Franz Kafka (1883-1924) is the author of three unfinished novels, Der Prozeß (The Trial), Das Schloß (The Castle) and Amerika as well as numerous shorter works, including Das Urteil (The Judgement), Ein Landarzt (A Country Doctor), In der Strafkolonie (In the Penal Settlement) and Die Verwandlung (The Metamorphosis).
Very few of these works were published in Kafka’s lifetime, and when he died of tuberculosis shortly before his forty-first birthday, he was virtually unknown outside his home city of Prague.
Just before his death, he asked his closest friend, Max Brod, to destroy everything he had written. Fortunately, Brod did not carry out Kafka’s wishes but set about meticulously editing and publishing all the manuscripts he could find and, in doing so, ensured Kafka’s massively influential literary legacy.
By the 1930’s, Kafka’s reputation had begun to grow, then after the Second World War it exploded around the globe.
What started out as the intensely personal expression of self-doubt, self-disgust, despair, desperation and isolation touched a universal chord. Kafka seemed to confirm the feelings of the generations caught in the shadows of the two Great Wars.
His private themes were seen as symbolising the far wider political and social struggles of minority religions, cultures and movements. Groups such as the the Freudians, Expressionists, Absurdists, Avant-Gardists, Marxists and Zionists saw him as their representative and spokesman.

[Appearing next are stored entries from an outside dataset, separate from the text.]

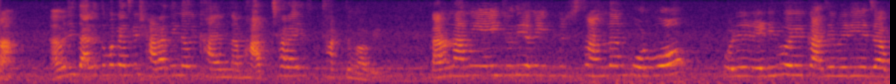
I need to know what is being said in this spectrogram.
না। আমি বলছি, তাহলে তোমাকে আজকে সারাদিন ওই খায় না, ভাত ছাড়াই থাকতে হবে। কারণ আমি এই যদি আমি স্নান দান করব, করে রেডি হয়ে কাজে বেরিয়ে যাব।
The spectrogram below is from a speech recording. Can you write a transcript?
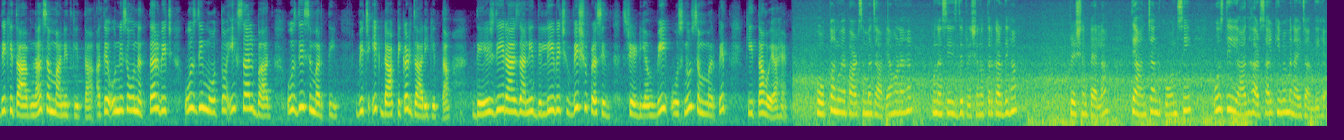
ਦੀ ਖਿਤਾਬ ਨਾਲ ਸਨਮਾਨਿਤ ਕੀਤਾ ਅਤੇ 1969 ਵਿੱਚ ਉਸ ਦੀ ਮੌਤ ਤੋਂ 1 ਸਾਲ ਬਾਅਦ ਉਸ ਦੀ ਸਮਰਤੀ ਵਿੱਚ ਇੱਕ ਡਾਕ ਟਿਕਟ ਜਾਰੀ ਕੀਤਾ। ਦੇਸ਼ ਦੀ ਰਾਜਧਾਨੀ ਦਿੱਲੀ ਵਿੱਚ ਵਿਸ਼ਵ ਪ੍ਰਸਿੱਧ ਸਟੇਡੀਅਮ ਵੀ ਉਸ ਨੂੰ ਸਮਰਪਿਤ ਕੀਤਾ ਹੋਇਆ ਹੈ। ਹੋਪ ਤੁਹਾਨੂੰ ਇਹ ਪਾਠ ਸਮਝ ਆ ਗਿਆ ਹੋਣਾ ਹੈ। ਹੁਣ ਅਸੀਂ ਇਸ ਦੇ ਪ੍ਰਸ਼ਨ ਉੱਤਰ ਕਰਦੇ ਹਾਂ। ਪ੍ਰਸ਼ਨ ਪਹਿਲਾ ਧਿਆਨ ਚੰਦ ਕੌਣ ਸੀ? ਉਸ ਦੀ ਯਾਦ ਹਰ ਸਾਲ ਕਿਵੇਂ ਮਨਾਈ ਜਾਂਦੀ ਹੈ?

Today Kafka is the most acclaimed writer of the Twentieth Century, recognised as the father of modern literature, yet his superb story, Metamorphosis, has never been made into a feature length film, so this is the first attempt ever in world cinema to bring the most famous short story in literature to the big screen.
METAMORPHOSIS - what did it mean?

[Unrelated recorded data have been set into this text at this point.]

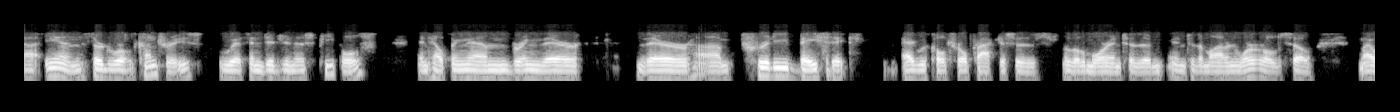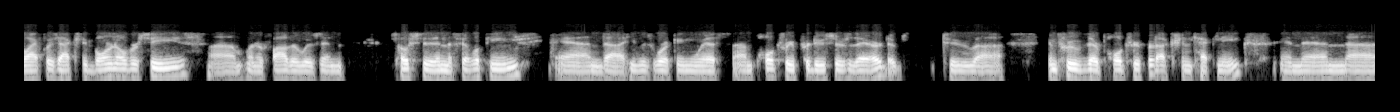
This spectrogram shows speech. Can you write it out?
uh, in third world countries with indigenous peoples and helping them bring their their um, pretty basic agricultural practices a little more into the into the modern world. So my wife was actually born overseas um, when her father was in posted in the Philippines, and uh, he was working with um, poultry producers there to to uh, improve their poultry production techniques. And then uh,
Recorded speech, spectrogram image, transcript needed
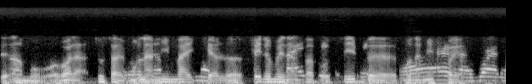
Mike. de l'amour. Voilà, tout ça. Mon ami Mike, le phénoménal pas possible, mon ami frère. Voilà,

Kafka’s creature, with its hard outer shell and ineffectual jaws, is Twentieth Century literature’s most poignant and vivid symbol of self-willed schizophrenia. METAMORPHOSIS is about a person who puts forward flimsy little legs and a useless mouth as the signs of a total incapacity to bear the burden placed upon him. He literally puts up a protective shell around himself as an expression of his refusal to take responsibility any more. In this state he finds some sort of hope for peace.